%%

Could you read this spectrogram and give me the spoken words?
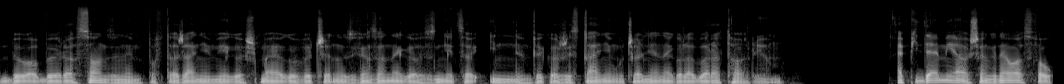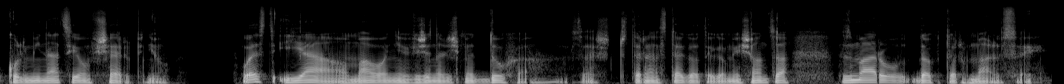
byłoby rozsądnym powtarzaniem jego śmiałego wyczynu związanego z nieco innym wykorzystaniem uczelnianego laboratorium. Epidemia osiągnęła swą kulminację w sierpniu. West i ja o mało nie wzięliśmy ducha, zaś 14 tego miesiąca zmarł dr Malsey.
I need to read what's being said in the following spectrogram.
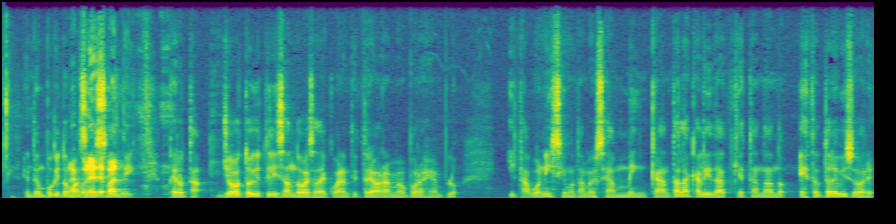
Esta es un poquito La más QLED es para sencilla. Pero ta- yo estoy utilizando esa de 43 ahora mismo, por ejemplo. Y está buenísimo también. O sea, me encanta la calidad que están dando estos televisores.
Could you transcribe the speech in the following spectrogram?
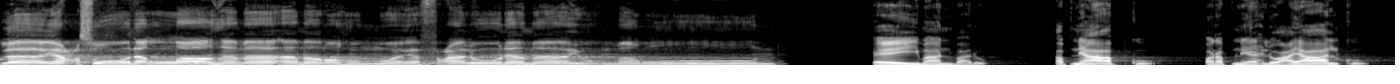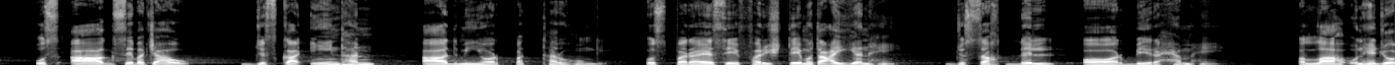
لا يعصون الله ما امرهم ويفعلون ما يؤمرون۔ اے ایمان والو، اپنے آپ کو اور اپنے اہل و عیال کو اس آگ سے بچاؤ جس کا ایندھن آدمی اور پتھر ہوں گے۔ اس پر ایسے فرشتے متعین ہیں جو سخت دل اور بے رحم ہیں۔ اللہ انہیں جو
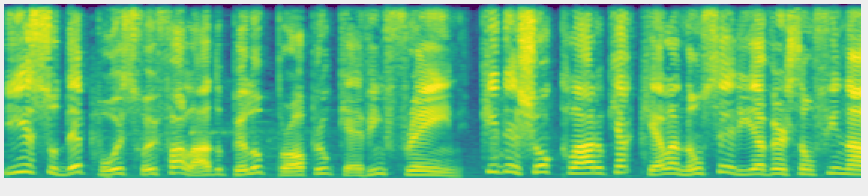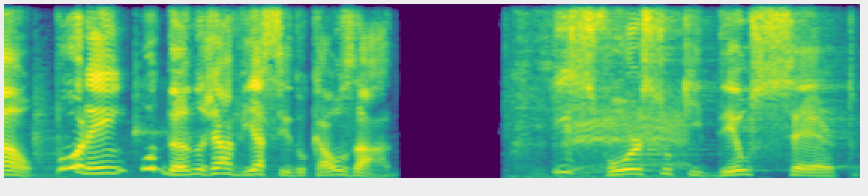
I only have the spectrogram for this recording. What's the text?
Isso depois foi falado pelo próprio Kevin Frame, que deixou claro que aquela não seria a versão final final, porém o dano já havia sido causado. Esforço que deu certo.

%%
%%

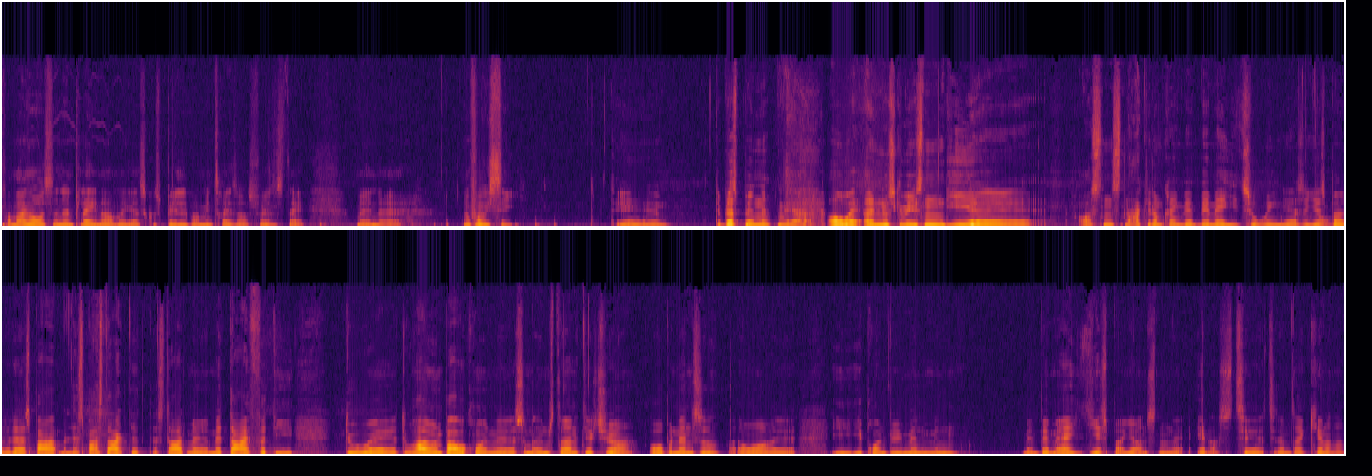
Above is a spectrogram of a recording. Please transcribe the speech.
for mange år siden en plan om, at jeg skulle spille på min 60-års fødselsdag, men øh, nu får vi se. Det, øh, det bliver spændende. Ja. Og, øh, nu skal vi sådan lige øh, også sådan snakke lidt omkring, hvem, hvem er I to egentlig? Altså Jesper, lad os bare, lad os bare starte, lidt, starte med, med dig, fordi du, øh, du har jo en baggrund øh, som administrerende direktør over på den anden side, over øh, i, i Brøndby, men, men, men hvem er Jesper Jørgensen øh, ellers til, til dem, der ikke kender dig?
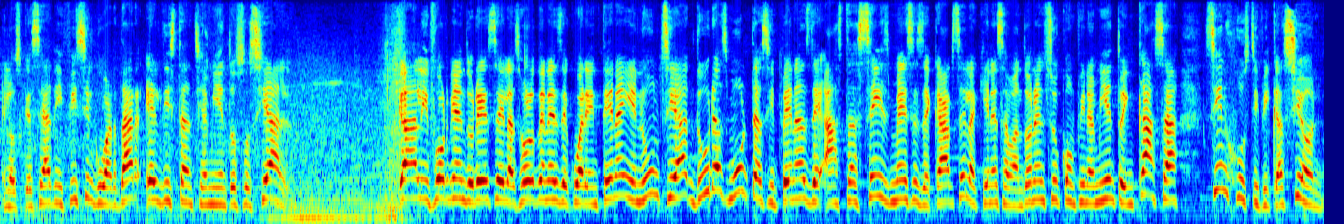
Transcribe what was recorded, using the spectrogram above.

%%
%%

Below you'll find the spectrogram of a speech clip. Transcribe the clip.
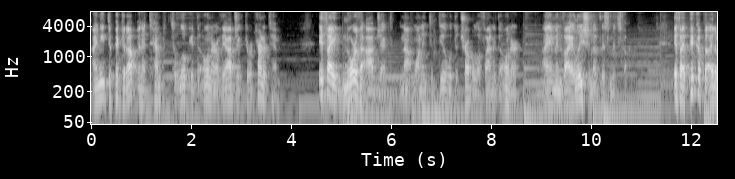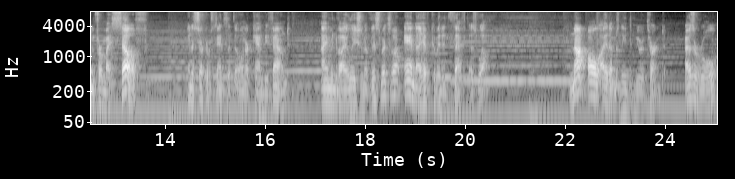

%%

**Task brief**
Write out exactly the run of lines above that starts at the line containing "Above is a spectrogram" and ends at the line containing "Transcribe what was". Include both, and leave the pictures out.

**Answer box**
Above is a spectrogram of a recording. Please transcribe the speech.
for mange år siden en plan om, at jeg skulle spille på min 60-års fødselsdag, men øh, nu får vi se. Det, øh, det bliver spændende. Ja. Og, øh, nu skal vi sådan lige øh, også sådan snakke lidt omkring, hvem, hvem er I to egentlig? Altså Jesper, lad os bare, lad os bare starte, lidt, starte med, med dig, fordi du, øh, du har jo en baggrund øh, som administrerende direktør over på den anden side, over øh, i, i Brøndby, men, men, men hvem er Jesper Jørgensen øh, ellers til, til dem, der ikke kender dig?
Transcribe what was recorded, using the spectrogram above.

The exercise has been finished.